Ancestry.com has become the latest site to be taken down by a distributed denial-of-service (DDOS) attack. The genealogy website was shut down from Monday-Tuesday this week, along with its sister site, Findagrave.com.
The Provo, Utah-based company told Reuters that its sites were both targeted by excessive traffic, causing both to go offline for two days. No customer data was compromised, it said.
Scott Sorensen, chief technology officer of the company, issued a statement saying the company was working to prevent a repeat attack. “We want to apologize for the inconvenience this has caused and also thank you for your amazing support, as this may have interrupted some of your family history research,” he wrote.
Twitter users on Tuesday reported that Ancestry went off and online several times during the day, as repairs were attempted while the attack was still in progress. At the time of writing, Ancestry.com’s blog was still inaccessible.
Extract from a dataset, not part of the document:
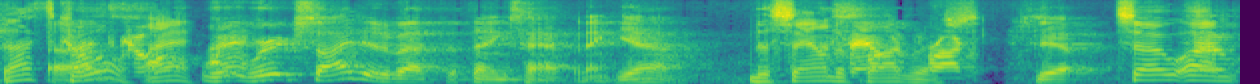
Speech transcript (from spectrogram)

On Wednesday, Ancestry.com posted on its Facebook page explaining that although the site had recovered from the attack, various services offered on the site would remain unavailable as they worked to restore stability to the whole site.
The most recent update was posted at 4.23pm PT on Wednesday, saying “MyCanvas.com has been restored. We are still working on the Family Tree Maker (FTM) sync issue and ask that you continue to work in ‘offline’ mode. We are working to restore MyFamily.com and Rootsweb as well and will share updates as they are available.”
Ancestry.com has more than 2 million subscribed users, and claims to be the world’s biggest family history resource, with over 14 billion records in its archives.
Some users attributed the spike in traffic to a surge in subscribers following a Fathers’ Day price reduction offer, taking to Twitter and Facebook to express their frustration.
Author Staff Writer, ESET